Saved data entries:

- Opening Delimiter -

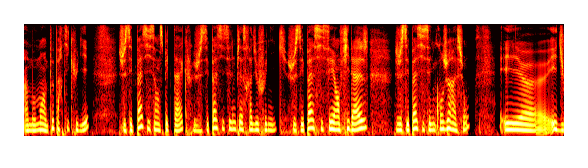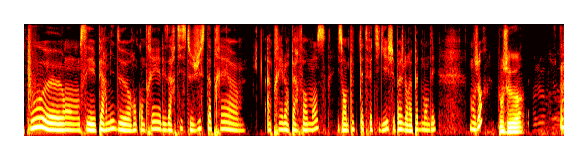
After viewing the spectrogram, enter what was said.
un moment un peu particulier. Je ne sais pas si c'est un spectacle, je ne sais pas si c'est une pièce radiophonique, je ne sais pas si c'est un filage, je ne sais pas si c'est une conjuration. Et, euh, et du coup, euh, on s'est permis de rencontrer les artistes juste après, euh, après leur performance. Ils sont un peu peut-être fatigués, je sais pas, je leur ai pas demandé. Bonjour. Bonjour.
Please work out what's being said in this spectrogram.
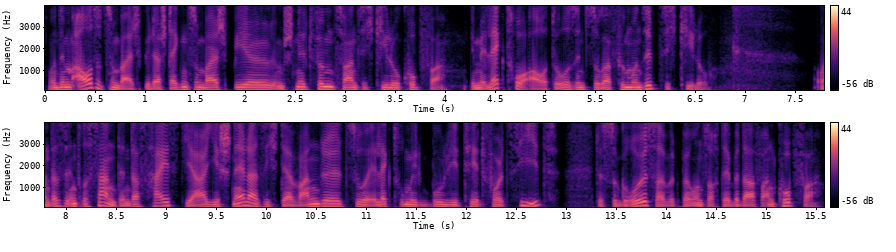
Und im Auto zum Beispiel, da stecken zum Beispiel im Schnitt 25 Kilo Kupfer. Im Elektroauto sind es sogar 75 Kilo. Und das ist interessant, denn das heißt ja, je schneller sich der Wandel zur Elektromobilität vollzieht, desto größer wird bei uns auch der Bedarf an Kupfer.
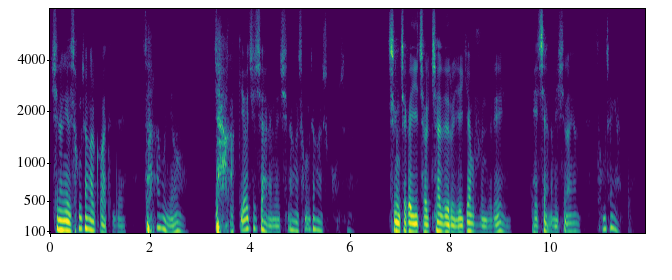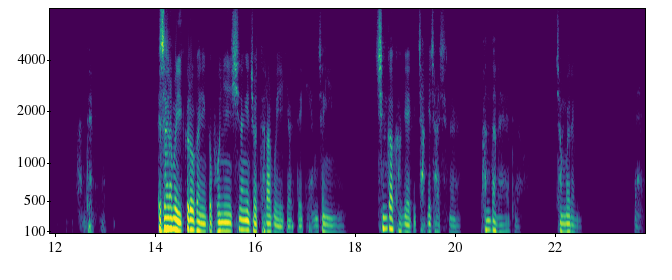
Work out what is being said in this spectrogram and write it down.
신앙이 성장할 것 같은데 사람은요 자아가 깨어지지 않으면 신앙을 성장할 수가 없어요. 지금 제가 이 절차대로 얘기한 부분들이 되지 않으면 신앙은 성장이 안 돼요. 안 됩니다. 그 사람을 이끌어가니까 본인이 신앙이 좋다라고 얘기할 때 굉장히 심각하게 자기 자신을 판단해야 돼요. 정말입니다. 네.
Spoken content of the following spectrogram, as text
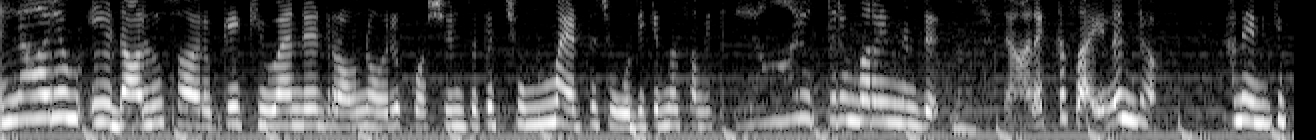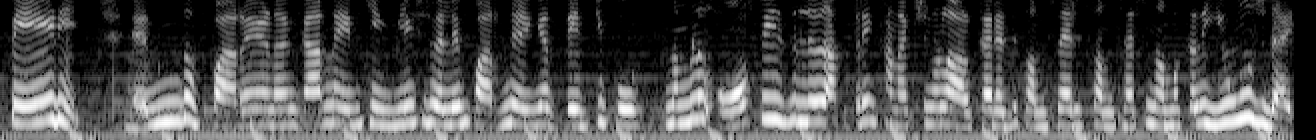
എല്ലാവരും ഈ ഡാലു സാറൊക്കെ ക്യൂ ആൻഡ് ആൻഡ് റൗണ്ട് ഓരോ ക്വസ്റ്റ്യൻസ് ഒക്കെ ചുമ്മാ എടുത്ത് ചോദിക്കുന്ന സമയത്ത് എല്ലാവരും ഉത്തരം പറയുന്നുണ്ട്. ഞാനൊക്കെ സൈലന്റാ കാരണം എനിക്ക് പേടി. എന്ത് പറയണം? കാരണം എനിക്ക് ഇംഗ്ലീഷിൽ വല്ലതും പറഞ്ഞു കഴിഞ്ഞാൽ തെറ്റിപ്പോകും നമ്മൾ ഓഫീസിൽ അത്രയും കണക്ഷനുള്ള ആൾക്കാരായിട്ട് സംസാരിച്ച് സംസാരിച്ച് നമുക്കത് യൂസ്ഡ് ആയി.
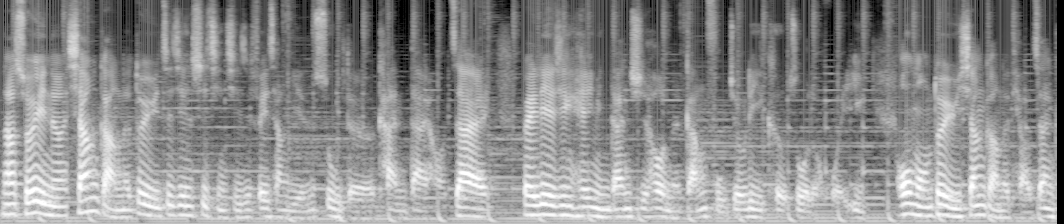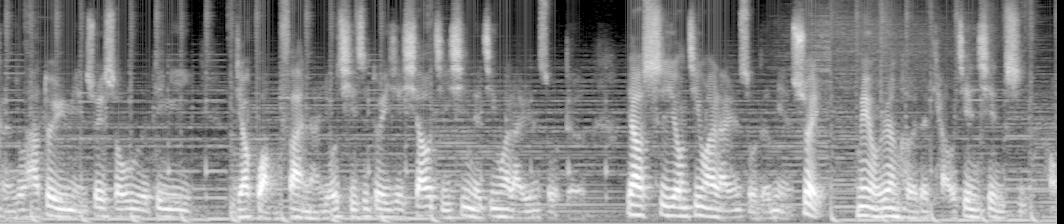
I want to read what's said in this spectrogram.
那所以呢，香港呢对于这件事情其实非常严肃的看待。哈，在被列进黑名单之后呢，港府就立刻做了回应。欧盟对于香港的挑战，可能说它对于免税收入的定义。比较广泛呢，尤其是对一些消极性的境外来源所得，要适用境外来源所得免税，没有任何的条件限制。哦，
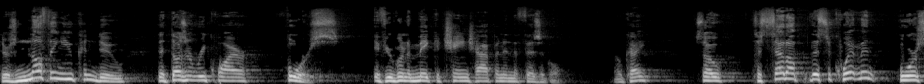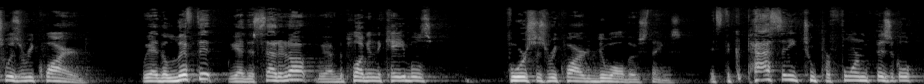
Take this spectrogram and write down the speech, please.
There's nothing you can do that doesn't require force if you're going to make a change happen in the physical. Okay? So, to set up this equipment, force was required. We had to lift it, we had to set it up, we had to plug in the cables, Force is required to do all those things. It's the capacity to perform physical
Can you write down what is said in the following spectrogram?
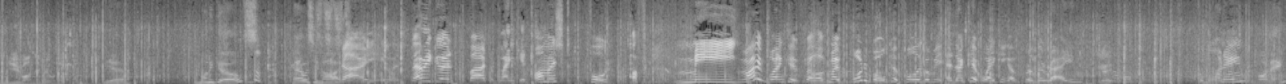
The new one they're building. Yeah. Good morning, girls. How was your night? So it was very good, but the blanket almost pulled off me. My blanket fell off. My water bowl kept falling on me, and I kept waking up from the rain. Okay. Good morning. Good morning.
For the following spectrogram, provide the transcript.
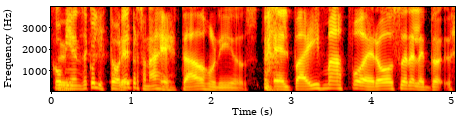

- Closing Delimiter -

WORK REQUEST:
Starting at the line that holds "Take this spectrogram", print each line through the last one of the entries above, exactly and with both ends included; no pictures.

EXERCISE ANSWER:
Take this spectrogram and write down the speech, please.
There's nothing you can do that doesn't require force if you're going to make a change happen in the physical. Okay? So, to set up this equipment, force was required. We had to lift it, we had to set it up, we had to plug in the cables, Force is required to do all those things. It's the capacity to perform physical
Can you write down what is said in the following spectrogram?
The new one they're building. Yeah. Good morning, girls. How was your night? So it was very good, but the blanket almost pulled off me. My blanket fell off. My water bowl kept falling on me, and I kept waking up from the rain. Okay. Good morning. Good morning.
For the following spectrogram, provide the transcript.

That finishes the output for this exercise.